On June 19, the Woodrow Wilson International Center for Scholars’ Global Women’s Leadership Initiative (GWLI) presented “A Conversation on the Role and Impact of Women in Lawmaking in Kosovo” in collaboration with the National Albanian American Council. The event, moderated by Rangita de Silva de Alwis, brought together four public policy and law experts who weighed in on the importance of women’s advancement in Kosovo’s government.

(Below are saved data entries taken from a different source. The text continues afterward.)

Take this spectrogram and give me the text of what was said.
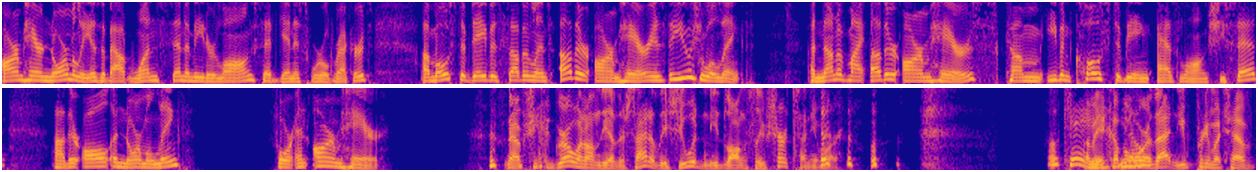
Arm hair normally is about one centimeter long, said Guinness World Records. Uh, most of Davis Sutherland's other arm hair is the usual length. Uh, none of my other arm hairs come even close to being as long, she said. Uh, they're all a normal length for an arm hair. now, if she could grow one on the other side, at least she wouldn't need long sleeve shirts anymore. okay. I mean, a couple you know, more of that, and you pretty much have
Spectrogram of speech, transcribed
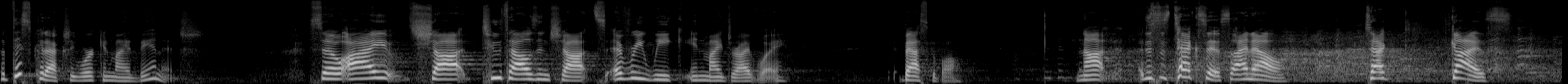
that this could actually work in my advantage. So I shot 2,000 shots every week in my driveway. Basketball. Not, this is Texas, I know. Tech, guys.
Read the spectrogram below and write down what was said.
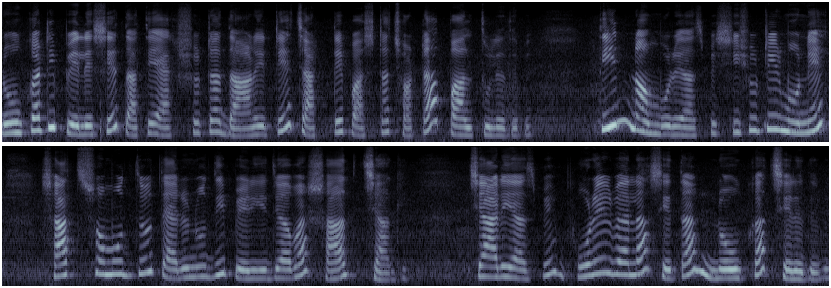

As an emerging democracy, the Republic of Kosovo is situated in a unique transitional stage in which women’s participation will be vital for establishing an accountable, inclusive government; it can also serve as an example for other transitional states forging a path for gender equality through policy. The GWLI’s July 19 panel was a critical venue for providing analysis and testimonies of Kosovo’s successes and challenges in gender equality. The four panelists illuminated four separate areas of the question: the viability of quota systems, women’s involvement in local government, the role of legislation to prevent domestic violence, and the future of women in Kosovo’s diplomacy efforts.
Venera Kabashi, Senior Legal Officer at the Ministry of Justice, Kosovo, began the conversation by describing Kosovo’s general election law, which establishes a 30% quota for women in elected positions. Although some scholars believe that quotas can be counter-productive by painting a picture of women officials as weak and undeserving, Kabashi emphasized that quotas can speed up a mentality change for transitional countries. Not only do quotas increase the number of role models for other women interested in public service, studies have shown that they have an additional indirect effect on gender discrimination by causing fathers to aspire for more for their daughters and to keep them in school longer. “It’s not that we’re perfect now,” Kabashi noted on Kosovo’s progress, “it’s that we’re moving.” Blerta Miftari, Chief of the Cabinet of Kosovo’s Deputy Prime Minister and Minister of Local Government Administration, added to these points by describing the role of women in local government and the effectiveness of quotas at the local level. She argued that adequate budgeting and coordination is necessary to achieve gender equality in smaller municipalities that otherwise might fall off the radar.
Linda Abazi-Morina of the United Nations Populations Fund subsequently spoke about Kosovo’s legislative framework on domestic violence. Although Kosovo is making great strides in violence prevention and service provision for the survivors of violence (who are disproportionately women), there are still many impediments for those who wish to report a perpetrator, including cultural stigma, privacy issues, and the lack of economic self-sufficiency from one’s abuser. Kosovo is embarking on a program to make free legal aid, psychological services and medical treatment available to domestic violence survivors; properly train police responders; and improve coordination between different institutions like schools, hospitals and the police force.
Finally, Meliza Haradinaj, a council member in the Municipality of Kosovo’s Capital, Prishtina, discussed gender equality in the realm of diplomacy. Women diplomats are particularly critical in foreign affairs because they are representatives of an entire nation and reflect on the commitment to equality. Key figures in international politics affect a population’s self-image and their image in the eyes of the world.
All four women underscored the importance of ensuring that these efforts are adequately funded and enforced. Without thorough implementation, they noted, policies are useless. A second overarching theme of the panel was the place of education in transforming gender relations. Because the majority of the population of Kosovo is under 35 years old, educating youth on gender equality must be a focus in order to move past historical patriarchal power differences.
Although the panelists agreed that being a woman in the public sphere can be extraordinarily difficult – women officials often get judged more on how they dress and how they say things than what they are saying – they were optimistic about Kosovo’s future as an egalitarian state for women in government positions.